Dietary Intakes in a Diverse Region

Southeast Asia is a physically and culturally diverse region. More than 600 people live there; some in the most globalized urban centers in the world and others in rural areas where development and integration into larger economies has been slow. There are 11 nation states in Southeast Asia, each with its own health priorities and varying levels of technical and scientific capacity.

It is in this context ILSI Southeast Asia Region operates. Over the decades, the branch – which also covers Australia and New Zealand – has worked to improve nutrition and food safety on a regional level while food systems have changed, especially as they have gone from local to global. To do so, the branch has worked to understand and compensate for differences among diverse populations and economic entities.

Food composition data must be accurate and current to have clear idea of what people are eating and of the nutritional value of their foods. From this baseline, better nutritional guidelines and food safety policies can be recommended. ILSI Southeast Asia Region believes having a baseline understanding of food consumption and nutrient intake across jurisdictions will lead to better health for people in the region regardless of where they live.

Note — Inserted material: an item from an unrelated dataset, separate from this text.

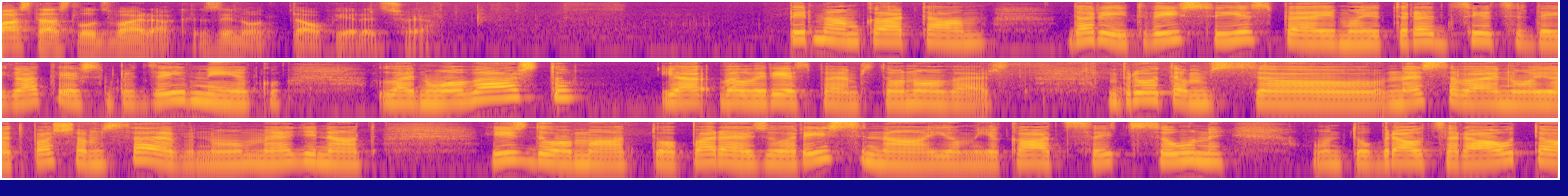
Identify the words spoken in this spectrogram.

In April 2016, ILSI SEA Region organized the symposium “Dietary Intakes: Assessing What We Eat and Evaluating Methodologies.” The symposium was designed to share local experiences and international best practices in dietary assessment methodologies with the goal to identify barriers and opportunities for expanding and improving food composition databases in Southeast Asia.

Experts from Australia, Singapore, and the United States presented on methods used in their countries. Researchers and government officials from Indonesia, Malaysia, Thailand, and The Philippines presented data from recent nutrition surveys and what they tell us about diet’s role in various health outcomes in those countries. In addition to providing local diet snapshots, the discussions highlighted gaps in and among methods. As stated, knowing these differences and how they might be bridged will be critical in order to foster regional harmonization of nutrition recommendations and food safety practices.

You can find a detailed summaries of each presenter’s talk in the October issue of Southeast Asia Region’s ScienceInSight newsletter: ScienceInSight

Contact the branch for more information on its nutrition and food safety harmonization activities at:

ILSI News | November 2016
Back to Newsletter